Sweet potatoes and garlic are headed into storage for the future. Not quite sure how long they will store, but I'm thinking I can get a couple months. Kale's going into my smoothies, except I can't get through a full pound fast enough. I'll need to do something with the rest. Turnips... no idea. 

Almost none of this year's harvest ended up in the freezer. I have a good amount of tomato sauce stored, and some garlic scape pesto, but mostly I missed the boat on that. I'll need to study up for next year... and get a better battle plan!

Monday, November 9, 2009

Local... in another place

This weekend we took off to West Virginia for a family memorial service. The family plot is in the middle of nowhere, and we've made a habit of staying a couple hours away at an adorable B&B. The town itself, Sutton, WV, hosts a small community - around 1,000 people. It's nestled against a river between Charleston and Morgantown. Tim and Melody Urbanic started Cafe Cimino in 1999, an upscale restaurant in the middle of the town's main street. They moved the restaurant and started a B&B, and that's how we found this GEM. We needed a place to stay, and just got extremely lucky to find a comfortable B&B featuring fantastic local foods. Once you're checked in, you can read about their "trans fat" free establishment and their passion for serving fresh, local foods.

The whole operation is in a beautiful  100+ year old home, with a carriage house (where we stayed) and a separate building hosting a wine/cigar bar.

The Carriage House (hosts 4 rooms, I believe)

The Wine/Cigar Bar - named Cimino's Little Dishes

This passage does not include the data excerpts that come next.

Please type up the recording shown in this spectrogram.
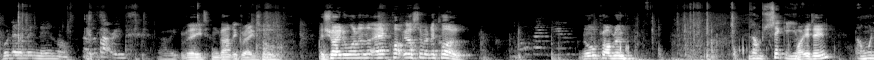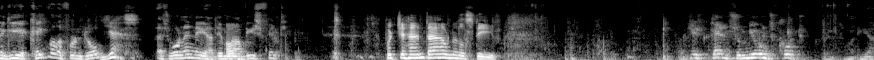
Put them in there now. At the batteries. Right. Right, I'm going to Greggs home. Are you sure you don't want a uh, copy or something, Nicole? Oh, thank you. No problem. I'm sick of you. What are you doing? I'm going to give you a key for the front door. Yes. There's one in there. I didn't Oh. have these fit. Put your hand down, little Steve. I'm just getting some new ones cut. There's one here.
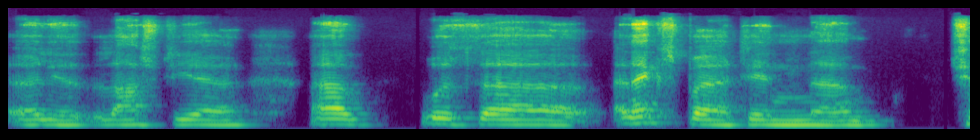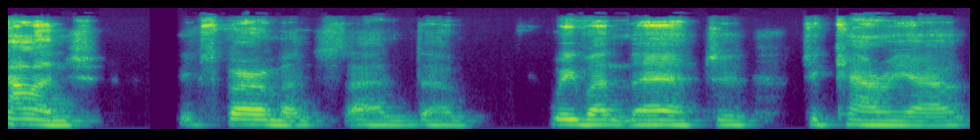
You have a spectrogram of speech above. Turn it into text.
earlier last year, um, was uh, an expert in um, challenge experiments. And um, we went there to, to carry out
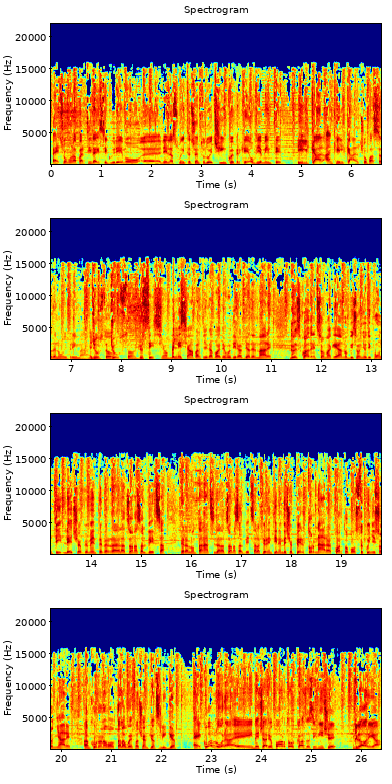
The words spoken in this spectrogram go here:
Beh, insomma, una partita che seguiremo eh, nella suite 102.5 perché ovviamente il cal- anche il calcio passa da noi prima, è giusto? Giusto, giustissimo. Bellissima partita, poi devo dire al Via del Mare. Due squadre insomma che hanno bisogno di punti. Lecce ovviamente per la zona salvezza, per allontanarsi dalla zona salvezza. La Fiorentina invece per tornare al quarto posto e quindi sognare ancora una volta la UEFA Champions League. Ecco, allora, eh, invece aeroporto cosa si dice? Gloria,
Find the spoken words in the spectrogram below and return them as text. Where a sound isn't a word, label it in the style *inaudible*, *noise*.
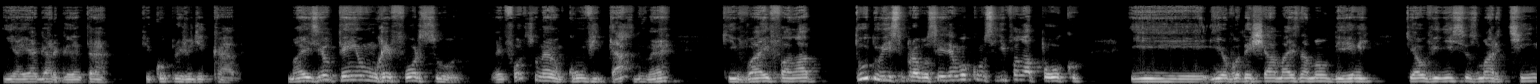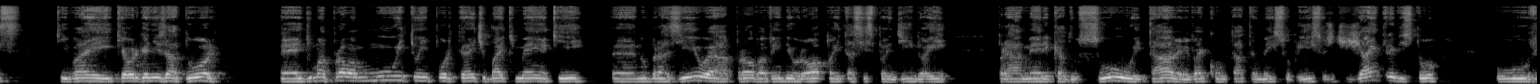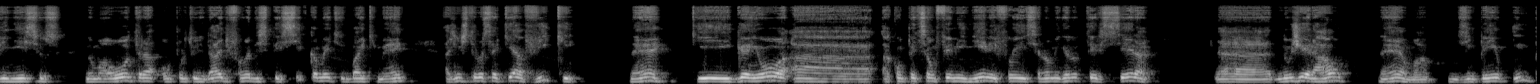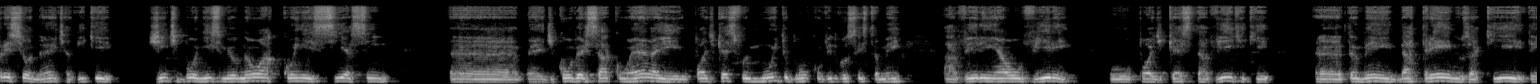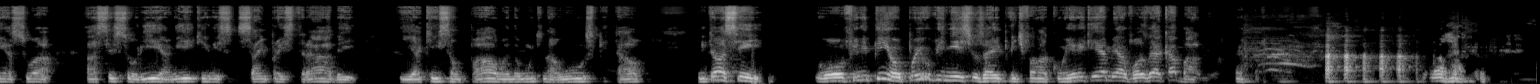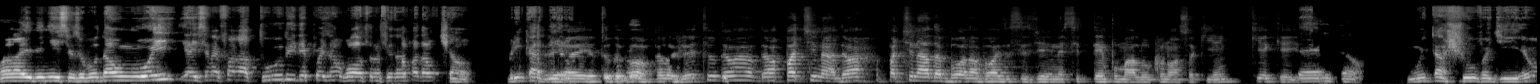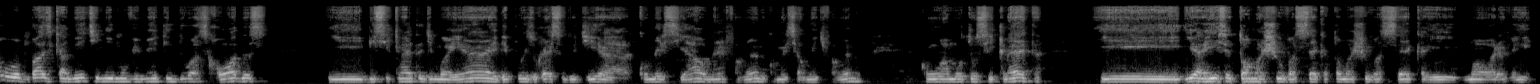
e aí a garganta ficou prejudicada. Mas eu tenho um reforço, reforço não, um convidado, né? Que vai falar tudo isso para vocês. Eu vou conseguir falar pouco, e, e, eu vou deixar mais na mão dele, que é o Vinícius Martins, que vai, que é organizador é, de uma prova muito importante, Bikeman aqui é, no Brasil. A prova vem da Europa e está se expandindo aí para a América do Sul e tal. Ele vai contar também sobre isso. A gente já entrevistou o Vinícius numa outra oportunidade, falando especificamente do Bikeman. A gente trouxe aqui a Vicky, né, que ganhou a, a competição feminina e foi, se não me engano, terceira uh, no geral, né? Uma, um desempenho impressionante. A vi que gente boníssima, eu não a conhecia assim uh, de conversar com ela e o podcast foi muito bom. Convido vocês também a verem, a ouvirem o podcast da Vicky, que uh, também dá treinos aqui, tem a sua assessoria ali, que eles saem para a estrada e e aqui em São Paulo, andam muito na USP e tal. Então, assim, o Filipinho, põe o Vinícius aí para a gente falar com ele, que a minha voz vai acabar, meu. *laughs* Fala aí, Vinícius, eu vou dar um oi e aí você vai falar tudo e depois eu volto no final para dar um tchau. Brincadeira. E aí, tudo, tudo bom? bom? Pelo jeito deu uma, deu uma patinada, deu uma patinada boa na voz esses dias, nesse tempo maluco nosso aqui, hein? Que que é isso? É, então, muita chuva de. Eu basicamente me movimento em duas rodas e bicicleta de manhã e depois o resto do dia comercial, né, falando, comercialmente falando, com a motocicleta. E, e aí você toma chuva seca, toma chuva seca e uma hora vem,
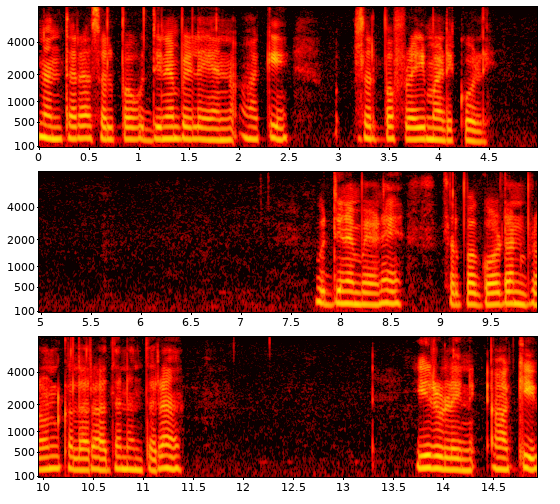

We ate our dinner at Little Dishes both nights - we love the casual, relaxed atmosphere. We also loved the bartender Jill who waited on us the first night, and her husband Aaron who, while he doesn't usually work there, was pitching in on our second night. A great couple! (That's Jay in the picture - trying to pretend he wasn't having his picture taken!)

The walk from our room to the Little Dishes was short, but so cute. We pass the river and a firepit. (And since it was chilly both nights, it was very much appreciated!)


Even though both of our dinners were spectacular, the food highlight was breakfast. The 3-course breakfast was out of this world both days! Our second breakfast started with a fruit plate:

Followed by cranberry and golden raisin scones and blueberry muffins:

And finished with veggie and feta frittata with pepper bacon, crispy polenta and fresh mozzarella with a tomato balsamic dressing:

It's an adorable little town, and we'll most definitely be back!

Cafe Cimino Country Inn and Restaurant on Urbanspoon